Aware of this requirement, electric vehicle specialist Modec is gradually building up its UK dealer network. It started by appointing three Daf dealers in the London area with two outlets each — the capital is a key market for Modec because its vehicles are exempt from the congestion tax — and aims to make more appointments in major cities elsewhere in the country.
Smith Electric Vehicles has a team of over 100 mobile service engineers, initially developed when it used to make milk floats.
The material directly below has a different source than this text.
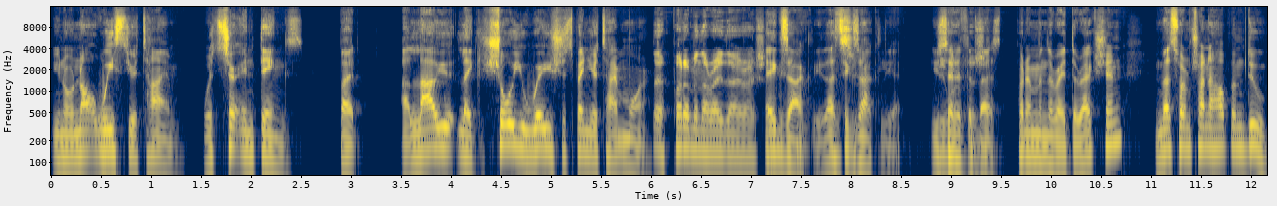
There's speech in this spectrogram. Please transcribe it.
you know, not waste your time with certain things, but allow you like show you where you should spend your time more. Yeah, put them in the right direction. Exactly. That's exactly it. You said it the efficient. best. Put them in the right direction. And that's what I'm trying to help him do.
Having your van serviced regularly does not absolve you of the need to look after it between visits to the workshop. Something you should certainly do — and many light commercial owners don’t — is use the dipstick regularly to check the level of your engine’s lubricant advises Brian Hayes, marketing co-ordinator, UK and Ireland, at oil company Chevron. “You should do so at least once a month,” he says.
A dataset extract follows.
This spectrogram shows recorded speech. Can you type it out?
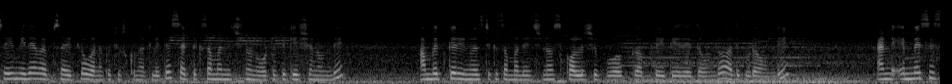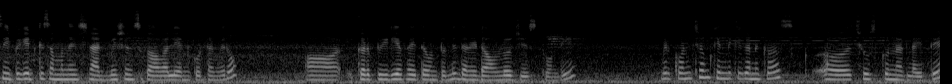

While modern engines don’t leak so much oil as their predecessors because they’re built to tighter tolerances, and the amount of oil burnt during the combustion process has decreased, longer drain intervals mean that interim lubricant top-ups may be necessary.
Don’t forget either that sumps are smaller than they used to be, says Hayes. “Many engines now have a 4-litre sump rather than the 5- or 6-litre sump you might have seen in the past,” he points out.
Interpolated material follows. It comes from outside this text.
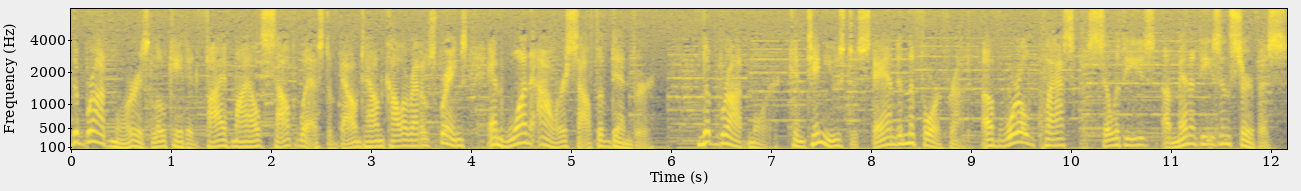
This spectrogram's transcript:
The Broadmoor is located five miles southwest of downtown Colorado Springs and one hour south of Denver. The Broadmoor continues to stand in the forefront of world class facilities, amenities, and service,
A modern engine is likely to require a sophisticated lubricant in order to produce its optimum performance. Increasingly you’re likely to be talking about a synthetic 5W-30 or 5W-40, and they don’t come cheap. “Such lubricants can, however, help you achieve fuel economy improvements of up to six per cent and they make your engine a lot easier to start first thing in the morning,” he observes. They are also especially adept at dealing with acid, soot and all the other pollutants that creep into an engine’s oil as the miles clock up.
“Remember too that many of the engine’s components will have been designed to run in a particular type of oil so it is vital that you follow the van manufacturer’s recommendations,” he says. That’s particularly important if your vehicle is equipped with a particulate trap. If that’s the case then it’s vital that you use a low SAPS lubricant Hayes says. SAPS stands for sulphated ash, phosphorus and sulphur, all of which can damage a trap and reduce its working life by as much as 50 per cent. Sulphated ash will block a trap and render it useless until the mess is removed.
Don’t be tempted to tip an off-the-shelf additive package into your engine’s oil, Hayes advises. It’s unlikely to bring any benefits, he contends. “Our Havoline Energy lubricant already contains 14 different additives and if we thought there was another one out there that would help the customer then we would include it,” he says.
The existing additives are already carefully balanced to ensure that they work effectively with one another, he adds. Pour in another one and you could throw that balance out of kilter. “You won’t know how compatible it will be with the additives that are already there,” he says.
Planning is the secret to cost-effective servicing and keeping down-time to a minimum, especially in these dire financial times. And don’t forget to check oil levels regularly; not doing so can be very expensive indeed.